AIM OF THE TASK:
What is needed is an exact copy of every line from the one containing "automatic transcription from spectrogram" through the end of the entries; please set it down without any pictures.

PROVIDED DATA:
================

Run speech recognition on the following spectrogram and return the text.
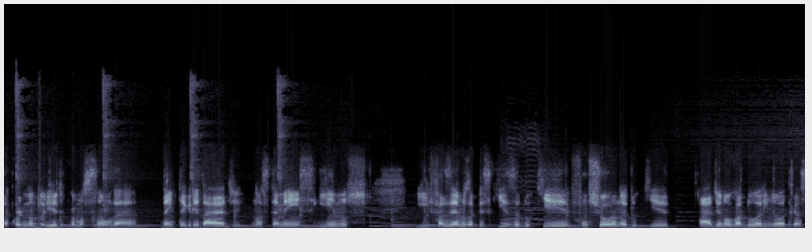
da coordenadoria de promoção da, da integridade, nós também seguimos e fazemos a pesquisa do que funciona, do que há de inovador em outras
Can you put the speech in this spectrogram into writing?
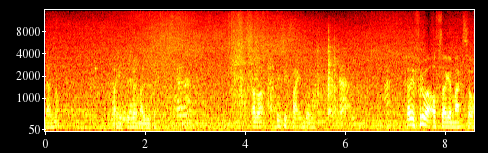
Lardo? Zweimal bitte. Aber richtig fein, oder? Ich habe früher oft gemacht, so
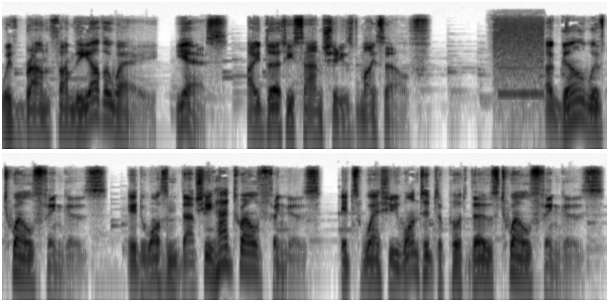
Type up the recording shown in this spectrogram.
with brown thumb the other way. Yes, I dirty Sanchezed myself. A girl with 12 fingers. It wasn't that she had 12 fingers, it's where she wanted to put those 12 fingers.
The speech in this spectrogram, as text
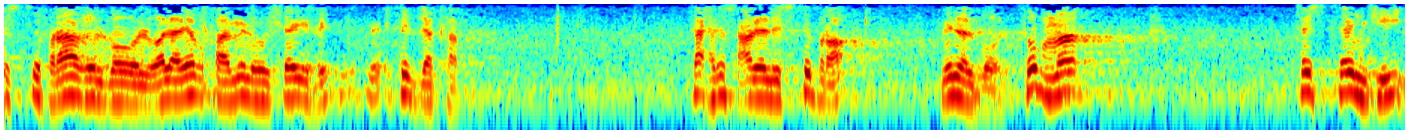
استفراغ البول ولا يبقى منه شيء في الذكر. تحرص على الاستبراء من البول ثم تستنجي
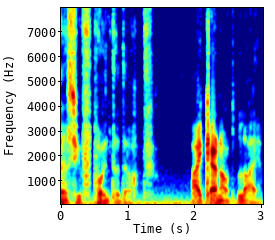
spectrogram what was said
As you've pointed out, I cannot lie.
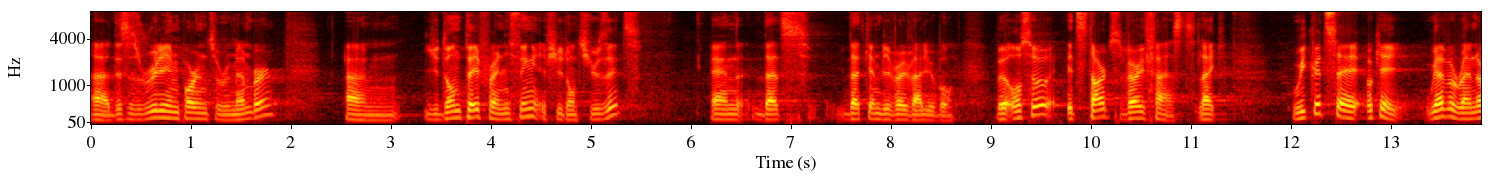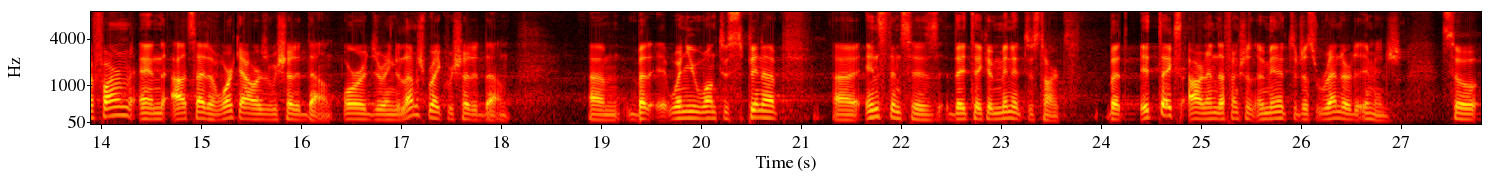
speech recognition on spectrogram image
Uh, this is really important to remember. Um, you don't pay for anything if you don't use it, and that's, that can be very valuable. But also, it starts very fast. Like, we could say, OK, we have a render farm, and outside of work hours, we shut it down. Or during the lunch break, we shut it down. Um, but when you want to spin up uh, instances, they take a minute to start. But it takes our Lambda function a minute to just render the image. So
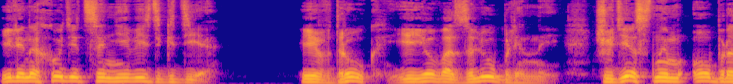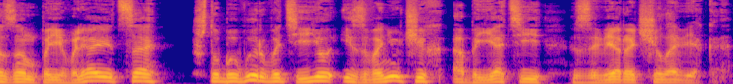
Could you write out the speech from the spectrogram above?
или находится невесть где. И вдруг ее возлюбленный чудесным образом появляется чтобы вырвать ее из вонючих объятий звера-человека.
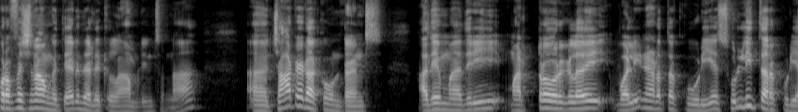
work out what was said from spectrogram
ப்ரொஃபஷனாக அவங்க தேர்ந்தெடுக்கலாம் அப்படின்னு சொன்னால் சார்ட்டர்ட் அக்கௌண்டன்ட்ஸ் அதே மாதிரி மற்றவர்களை வழி நடத்தக்கூடிய சொல்லித்தரக்கூடிய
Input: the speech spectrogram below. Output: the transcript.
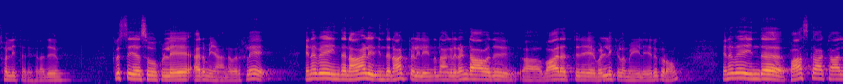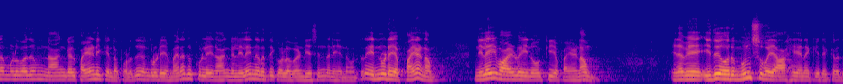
சொல்லித் தருகிறது. கிறிஸ்து இயேசுக்குள்ளே அருமையானவர்களே எனவே இந்த நாளில் இந்த நாட்களில் இன்று நாங்கள் இரண்டாவது வாரத்திலே வெள்ளிக்கிழமையில் இருக்கிறோம். எனவே இந்த பாஸ்கா காலம் முழுவதும் நாங்கள் பயணிக்கின்ற பொழுது எங்களுடைய மனதுக்குள்ளே நாங்கள் நிலைநிறுத்திக் கொள்ள வேண்டிய சிந்தனை என்னவென்றால் என்னுடைய பயணம் நிலை வாழ்வை நோக்கிய பயணம். எனவே இது ஒரு முன்சுவையாக எனக்கு இருக்கிறது.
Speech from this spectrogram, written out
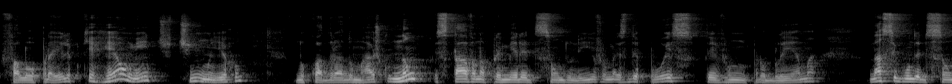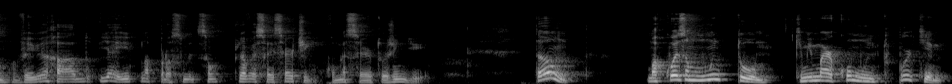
falou para ele, porque realmente tinha um erro no quadrado mágico. Não estava na primeira edição do livro, mas depois teve um problema na segunda edição veio errado e aí na próxima edição já vai sair certinho, como é certo hoje em dia. Então, uma coisa muito que me marcou muito. Por quê?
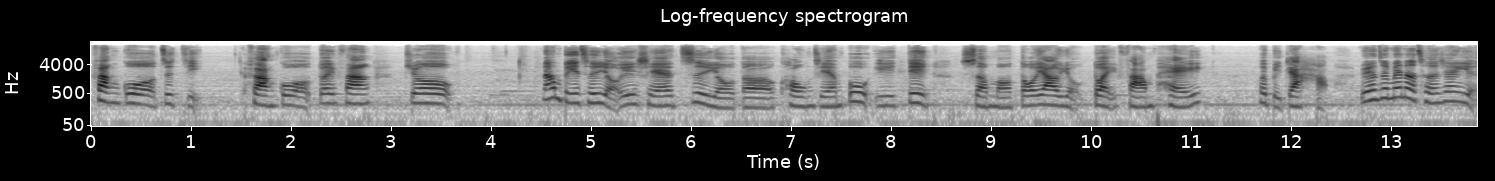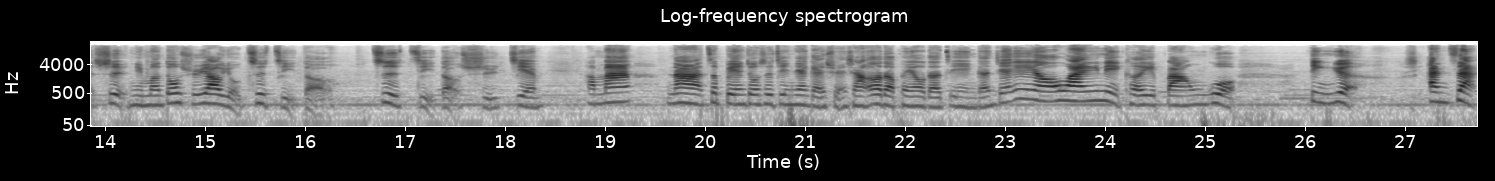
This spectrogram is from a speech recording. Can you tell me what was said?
放过自己，放过对方，就让彼此有一些自由的空间，不一定什么都要有对方陪，会比较好。因为这边的呈现也是，你们都需要有自己的自己的时间，好吗？那这边就是今天给选项二的朋友的建议跟建议哦。欢迎你可以帮我订阅、按赞、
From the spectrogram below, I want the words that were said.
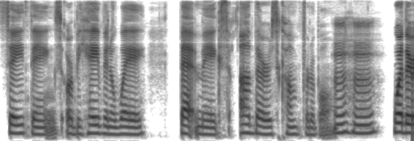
say things, or behave in a way that makes others comfortable. Mhm. Whether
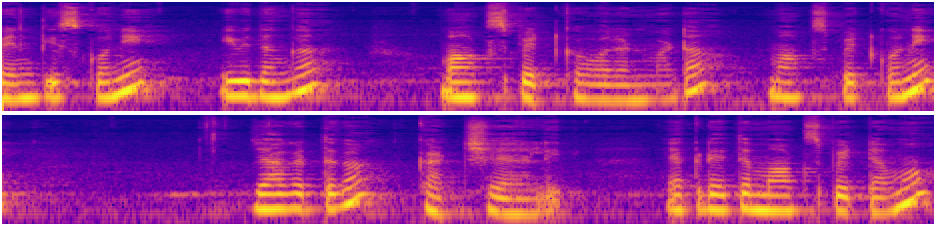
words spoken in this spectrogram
పెన్ తీసుకొని ఈ విధంగా మార్క్స్ పెట్టుకోవాలన్నమాట. మార్క్స్ పెట్టుకొని జాగ్రత్తగా కట్ చేయాలి. ఎక్కడైతే మార్క్స్ పెట్టామో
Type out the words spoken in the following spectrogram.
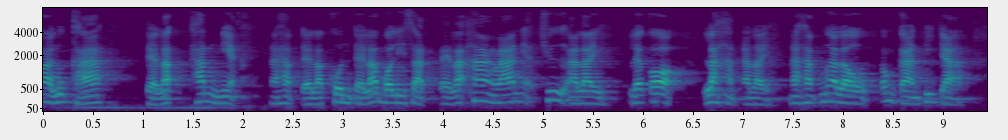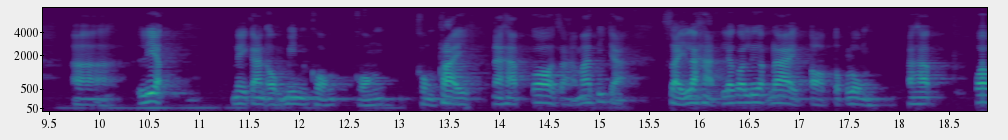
ว่าลูกค้าแต่ละท่านเนี่ยนะครับ แต่ละคนแต่ละบริษัท แต่ละห้างร้านเนี่ยชื่ออะไร แล้วก็รหัสอะไรนะครับ เมื่อเราต้องการที่จะเรียกในการออกบินของของของใครนะครับ ก็สามารถที่จะใส่รหัสแล้วก็เลือกได้ตอบตกลงนะครับพอ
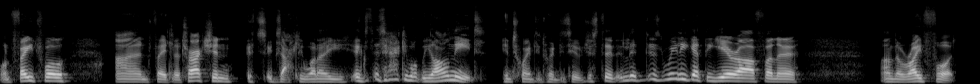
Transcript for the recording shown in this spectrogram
Unfaithful and Fatal Attraction. It's exactly what I it's exactly what we all need in 2022, just to just really get the year off on a on the right foot.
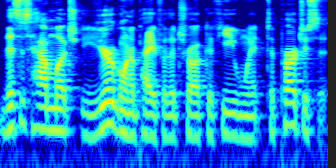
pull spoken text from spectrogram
This is how much you're going to pay for the truck if you went to purchase it.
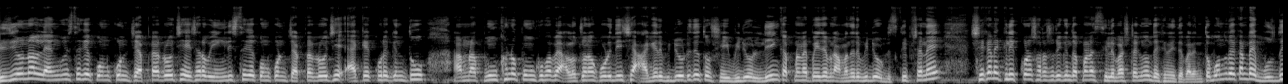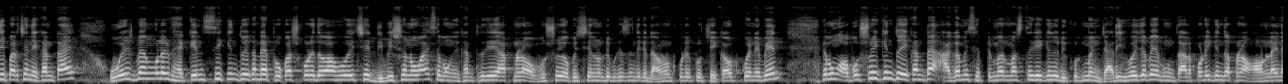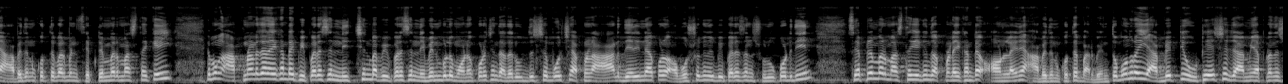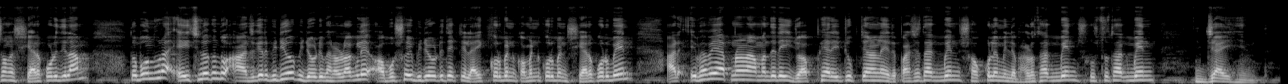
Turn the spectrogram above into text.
রিজিওনাল ল্যাঙ্গুয়েজ থেকে কোন কোন চ্যাপ্টার রয়েছে, এছাড়াও ইংলিশ থেকে কোন কোন চ্যাপ্টার রয়েছে, এক এক করে কিন্তু আমরা পুঙ্খানুপুঙ্খভাবে আলোচনা করে দিয়েছি আগের ভিডিওটিতে, তো সেই ভিডিওর লিঙ্ক আপনারা পেয়ে যাবেন আমাদের ভিডিও ডিসক্রিপশনে সেখানে ক্লিক করে সরাসরি কিন্তু আপনারা সিলেবাসটা কিন্তু দেখে নিতে পারেন। তো বন্ধুরা, এখানটায় বুঝতেই পারছেন, এখানটায় ওয়েস্ট বেঙ্গলের ভ্যাকেন্সি কিন্তু এখানটায় প্রকাশ করে দেওয়া হয়েছে ডিভিশন ওয়াইজ এবং এখান থেকে আপনারা অবশ্যই অফিসিয়াল নোটিফিকেশন থেকে ডাউনলোড করে একটু চেক আউট করে নেবেন। এবং অবশ্যই কিন্তু এখানটায় আগামী সেপ্টেম্বর মাস থেকে কিন্তু রিক্রুটমেন্ট জারি হয়ে যাবে এবং তারপরেই কিন্তু আপনারা অনলাইনে আবেদন করতে পারবেন সেপ্টেম্বর মাস থেকেই। এবং আপনারা যারা এখানটায় প্রিপারেশন নিচ্ছেন বা প্রিপারেশন নেবেন বলে মনে করেছেন, তাদের উদ্দেশ্যে বলছি, আপনারা আর দেরি না করে অবশ্যই কিন্তু প্রিপারেশন শুরু করে দিন। সেপ্টেম্বর মাস থেকে কিন্তু আপনারা এখানটা অনলাইনে আবেদন করতে পারবেন। তো বন্ধুরা, এই আপডেটটি উঠে এসে যা আমি আপনাদের সঙ্গে শেয়ার করে দিলাম। তো বন্ধুরা, এই ছিল কিন্তু আজকের ভিডিও ভিডিওটি ভালো লাগলে অবশ্যই ভিডিওটিতে একটি লাইক করবেন কমেন্ট করবেন শেয়ার করবেন। আর এভাবে আপনারা আমাদের এই জব ফেয়ার ইউটিউব চ্যানেলের পাশে থাকবেন। সকলে মিলে ভালো থাকবেন, সুস্থ থাকবেন। জয় হিন্দ।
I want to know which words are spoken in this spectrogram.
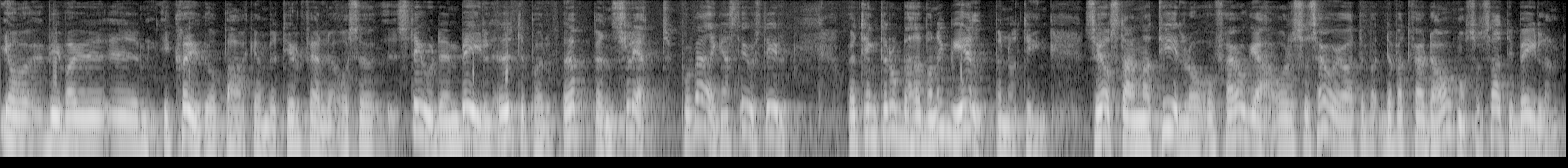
ja, vi var ju i, i Krügerparken vid tillfälle och så stod det en bil ute på en öppen slätt. På vägen stod still. Och jag tänkte de behöver nog hjälp med någonting. Så jag stannade till och, och frågade och så såg jag att det var, det var två damer som satt i bilen.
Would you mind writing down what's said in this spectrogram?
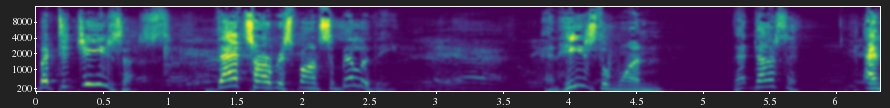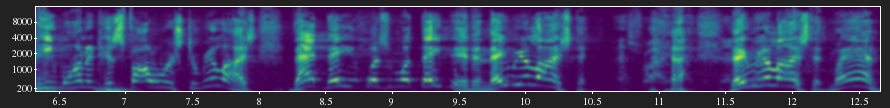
but to Jesus. That's our responsibility. And He's the one that does it. And he wanted his followers to realize that day it wasn't what they did, and they realized it. That's right. That's they realized it. Man,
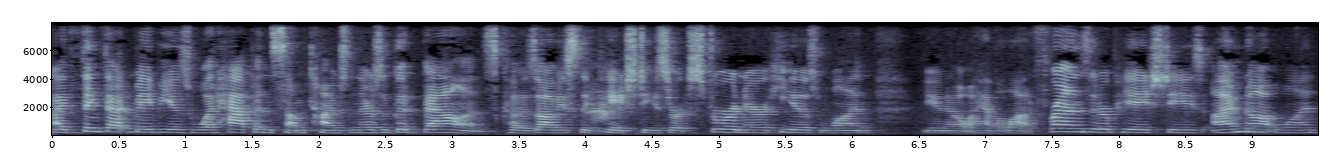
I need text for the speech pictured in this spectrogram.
I think that maybe is what happens sometimes, and there's a good balance because obviously PhDs are extraordinary. He is one. You know, I have a lot of friends that are PhDs. I'm not one.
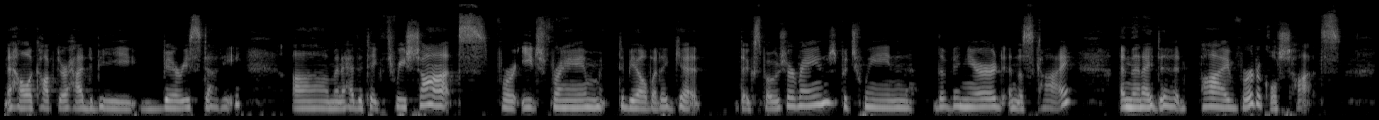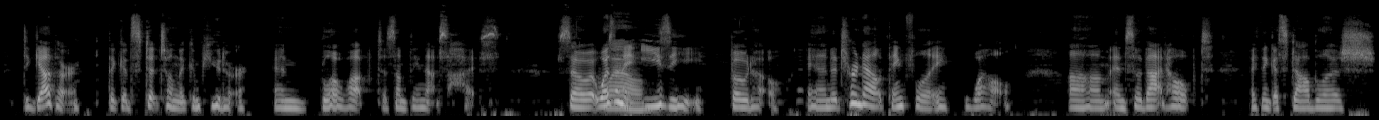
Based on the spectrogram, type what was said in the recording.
The helicopter had to be very steady. Um, and I had to take three shots for each frame to be able to get the exposure range between the vineyard and the sky. And then I did five vertical shots together that could stitch on the computer and blow up to something that size. So it wasn't Wow. an easy photo, and it turned out thankfully well. Um, and so that helped, I think, establish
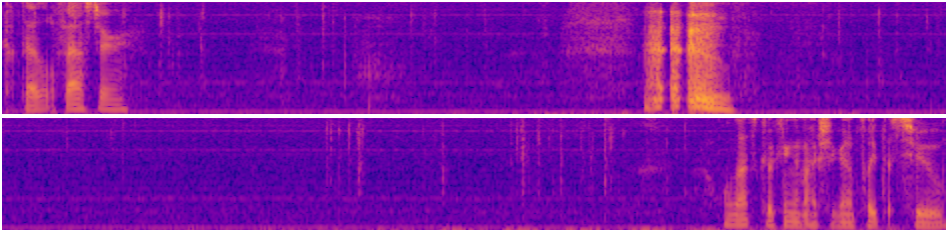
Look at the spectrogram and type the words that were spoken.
Cook that a little faster. Well, that's cooking, I'm actually going to plate the two.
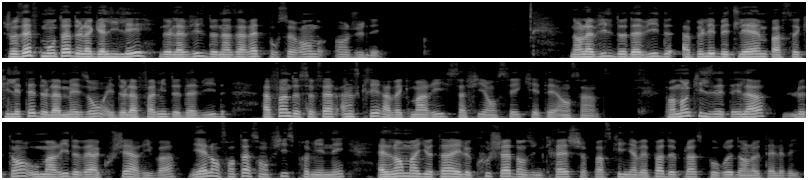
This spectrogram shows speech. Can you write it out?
Joseph monta de la Galilée, de la ville de Nazareth pour se rendre en Judée dans la ville de David, appelée Bethléem parce qu'il était de la maison et de la famille de David, afin de se faire inscrire avec Marie, sa fiancée, qui était enceinte. Pendant qu'ils étaient là, le temps où Marie devait accoucher arriva, et elle enfanta son fils premier-né, elle l'emmaillota et le coucha dans une crèche parce qu'il n'y avait pas de place pour eux dans l'hôtellerie.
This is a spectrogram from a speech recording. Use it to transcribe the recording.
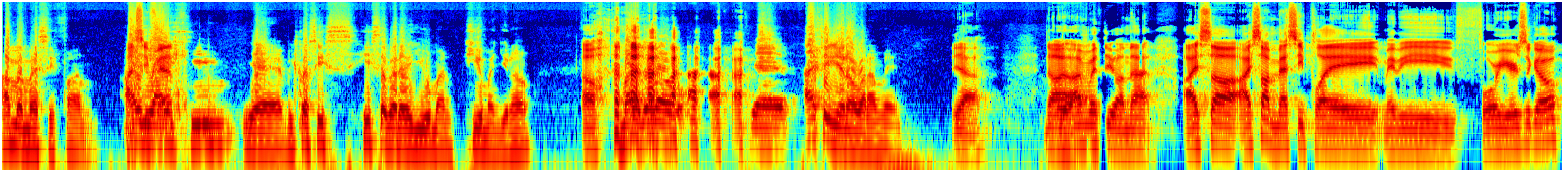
I'm a Messi fan. Messi I like fan? him, yeah, because he's he's a very human, human, you know. Oh, Maradona, yeah, I think you know what I mean. Yeah, no, yeah. I'm with you on that. I saw I saw Messi play maybe four years ago.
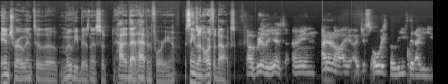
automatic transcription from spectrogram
intro into the movie business. So, how did that happen for you? It seems unorthodox. Oh, it really is. I mean, I don't know. I, I just always believed that I,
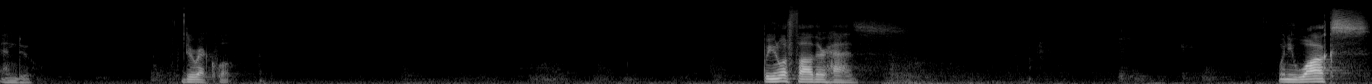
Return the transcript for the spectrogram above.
and do. Direct quote. But you know what Father has? When he walks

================

SOLUTION TO THIS PROBLEM:
automatic transcription from spectrogram
intro into the movie business. So, how did that happen for you? It seems unorthodox. Oh, it really is. I mean, I don't know. I, I just always believed that I,
Return the transcript for the spectrogram above.
and do. Direct quote. But you know what Father has? When he walks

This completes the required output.